As a result, you can buy CBD oil and other CBD products both online and at numerous brick and mortar shops — just remember that these shops technically operate in a legal gray zone. Businesses selling CBD products include head shops, convenience stores, health food stores, restaurants, cafes, coffee shops, and a large number of CBD-specific retailers.
When it comes to online sales, CBD is most frequently found on brand-specific websites. You can find CBD products from verified retailers on Weedmaps.
When purchasing from a retailer in person, especially if it's a CBD specialist, you can sometimes get help and expertise from a worker. Explain what you're looking for and your reasons for consuming CBD and they can point you in the right direction.
How to read CBD labels and packaging
Because Missouri has not explicitly legalized CBD oil and other CBD products, there are no codified labeling requirements. However, most reputable CBD producers will typically include the following information on their CBD product labels:
- Amount of active CBD per serving.
- Supplement Fact panel, including other ingredients.
- Net weight or volume.
- Manufacturer or distributor name.
- Suggested use.
- Full-spectrum, broad-spectrum, or isolate.
- Batch or date code.
One of the most important things to pay attention to is whether a CBD product is full-spectrum, broad-spectrum, or isolate.
Full-spectrum means that the CBD has been extracted from a hemp plant along with all other chemicals in the plant, including terpenes and whatever trace amounts of THC the plant may have produced. Consuming full spectrum CBD may yield better results owing to the entourage effect, a phenomenon in which the entire mixture of cannabinoids and terpenes work together and complement one another inside your body.
Broad-spectrum means that the product contains CBD and terpenes, but has undergone additional processes to strip out any THC.
Finally, CBD isolate is a product that has gone through more intensive processing to remove everything except for CBD. Consuming isolate may produce different effects than full or broad-spectrum CBD, as these products do not produce the entourage effect.

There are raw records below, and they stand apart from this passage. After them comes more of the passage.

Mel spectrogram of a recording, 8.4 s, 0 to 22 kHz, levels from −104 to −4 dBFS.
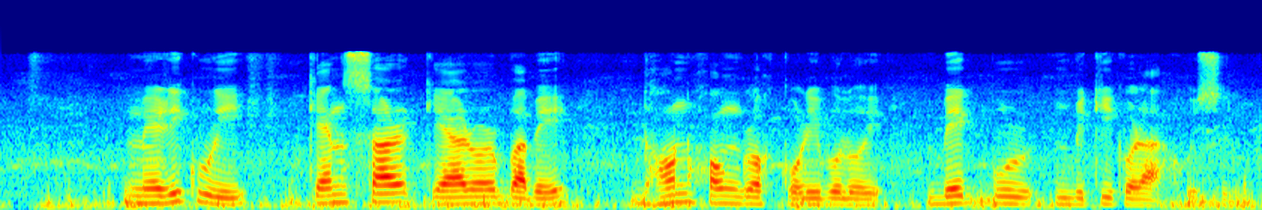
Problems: none marked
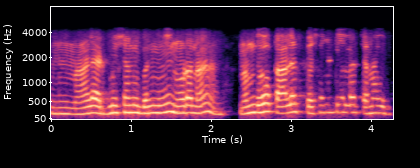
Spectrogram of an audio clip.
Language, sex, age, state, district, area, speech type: Kannada, male, 18-30, Karnataka, Chitradurga, rural, conversation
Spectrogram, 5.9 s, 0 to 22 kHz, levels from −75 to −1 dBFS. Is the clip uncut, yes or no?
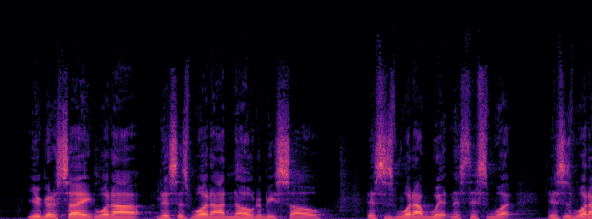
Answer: no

Keep in mind that under current federal regulations, CBD companies are not allowed to label their products as medicine or health or dietary supplements. Because the FDA has so far approved only one product — Epidiolex — anything else marketing itself as medicine has not actually been officially approved as such. This type of labeling may or may not be accurate.